INSTRUCTIONS FOR THE TASK — Would you copy only the lines below, from the one containing "Spectrogram reading, what is being said" through the very last one, leaving the pictures out?

RECORDS PROVIDED —
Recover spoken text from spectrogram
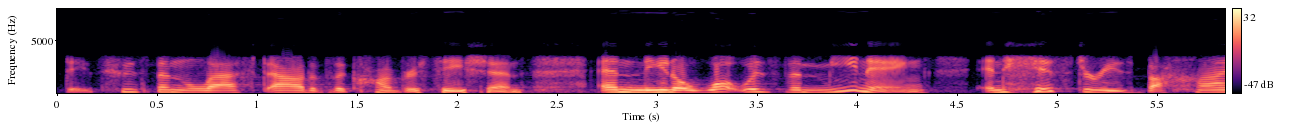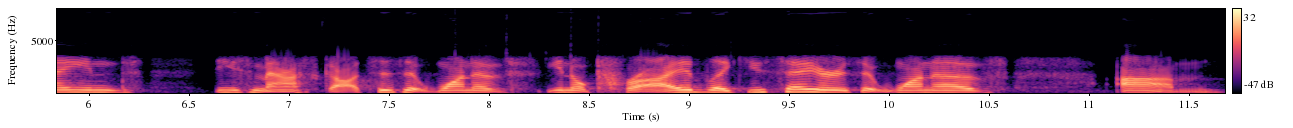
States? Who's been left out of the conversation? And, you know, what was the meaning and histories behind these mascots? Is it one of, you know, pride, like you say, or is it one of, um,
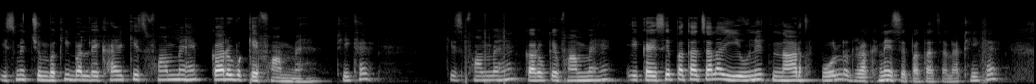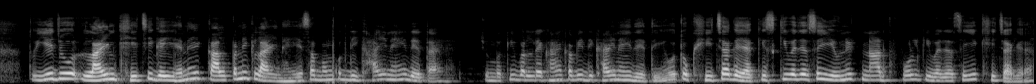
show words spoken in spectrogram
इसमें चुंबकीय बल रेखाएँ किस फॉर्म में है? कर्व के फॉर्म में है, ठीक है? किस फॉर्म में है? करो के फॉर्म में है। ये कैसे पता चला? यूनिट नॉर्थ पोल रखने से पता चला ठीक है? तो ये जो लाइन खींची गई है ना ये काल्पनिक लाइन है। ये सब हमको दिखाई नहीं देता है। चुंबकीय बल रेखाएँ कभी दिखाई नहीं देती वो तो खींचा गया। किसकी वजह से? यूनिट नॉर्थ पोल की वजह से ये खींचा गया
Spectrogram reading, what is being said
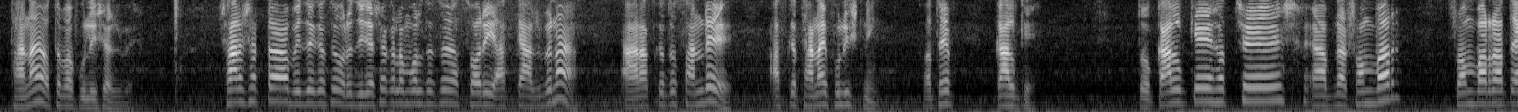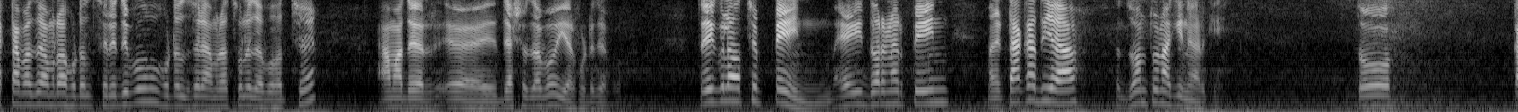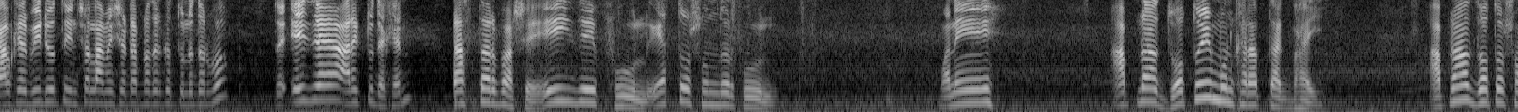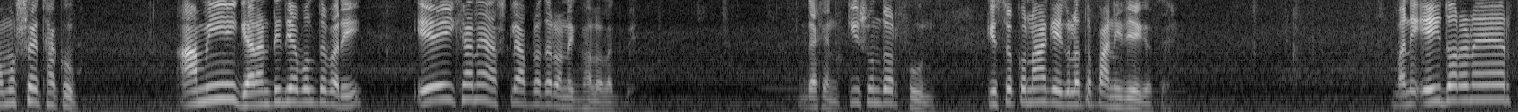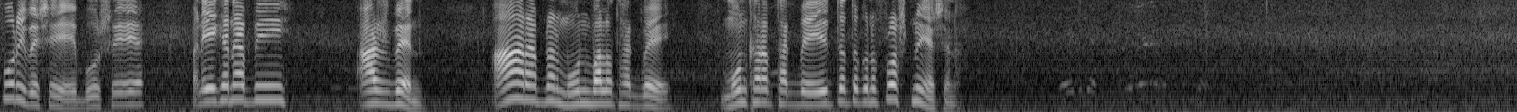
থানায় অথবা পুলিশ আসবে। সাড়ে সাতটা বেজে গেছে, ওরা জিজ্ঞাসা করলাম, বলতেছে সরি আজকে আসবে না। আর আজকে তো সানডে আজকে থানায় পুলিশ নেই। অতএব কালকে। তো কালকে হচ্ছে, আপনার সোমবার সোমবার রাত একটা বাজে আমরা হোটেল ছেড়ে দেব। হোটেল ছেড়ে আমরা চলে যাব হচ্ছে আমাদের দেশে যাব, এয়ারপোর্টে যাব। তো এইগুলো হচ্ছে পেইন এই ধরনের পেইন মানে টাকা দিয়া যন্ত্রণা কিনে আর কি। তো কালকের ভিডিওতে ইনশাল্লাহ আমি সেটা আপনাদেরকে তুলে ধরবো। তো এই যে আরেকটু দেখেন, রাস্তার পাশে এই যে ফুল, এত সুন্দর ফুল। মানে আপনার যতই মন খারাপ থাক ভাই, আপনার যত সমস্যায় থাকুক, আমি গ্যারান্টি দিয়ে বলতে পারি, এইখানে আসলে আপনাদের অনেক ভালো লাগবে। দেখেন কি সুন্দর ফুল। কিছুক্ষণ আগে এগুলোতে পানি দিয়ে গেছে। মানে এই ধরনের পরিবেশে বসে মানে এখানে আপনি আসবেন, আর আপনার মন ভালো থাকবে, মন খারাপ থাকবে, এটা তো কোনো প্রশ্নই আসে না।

FINAL ANSWER —
Spectrogram reading, what is being said
থানায় অথবা পুলিশ আসবে। সাড়ে সাতটা বেজে গেছে, ওরা জিজ্ঞাসা করলাম, বলতেছে সরি আজকে আসবে না। আর আজকে তো সানডে আজকে থানায় পুলিশ নেই। অতএব কালকে। তো কালকে হচ্ছে, আপনার সোমবার সোমবার রাত একটা বাজে আমরা হোটেল ছেড়ে দেব। হোটেল ছেড়ে আমরা চলে যাব হচ্ছে আমাদের দেশে যাব, এয়ারপোর্টে যাব। তো এইগুলো হচ্ছে পেইন এই ধরনের পেইন মানে টাকা দিয়া যন্ত্রণা কিনে আর কি। তো কালকের ভিডিওতে ইনশাল্লাহ আমি সেটা আপনাদেরকে তুলে ধরবো। তো এই যে আরেকটু দেখেন, রাস্তার পাশে এই যে ফুল, এত সুন্দর ফুল। মানে আপনার যতই মন খারাপ থাক ভাই, আপনার যত সমস্যায় থাকুক, আমি গ্যারান্টি দিয়ে বলতে পারি, এইখানে আসলে আপনাদের অনেক ভালো লাগবে। দেখেন কি সুন্দর ফুল। কিছুক্ষণ আগে এগুলোতে পানি দিয়ে গেছে। মানে এই ধরনের পরিবেশে বসে মানে এখানে আপনি আসবেন, আর আপনার মন ভালো থাকবে, মন খারাপ থাকবে, এটা তো কোনো প্রশ্নই আসে না।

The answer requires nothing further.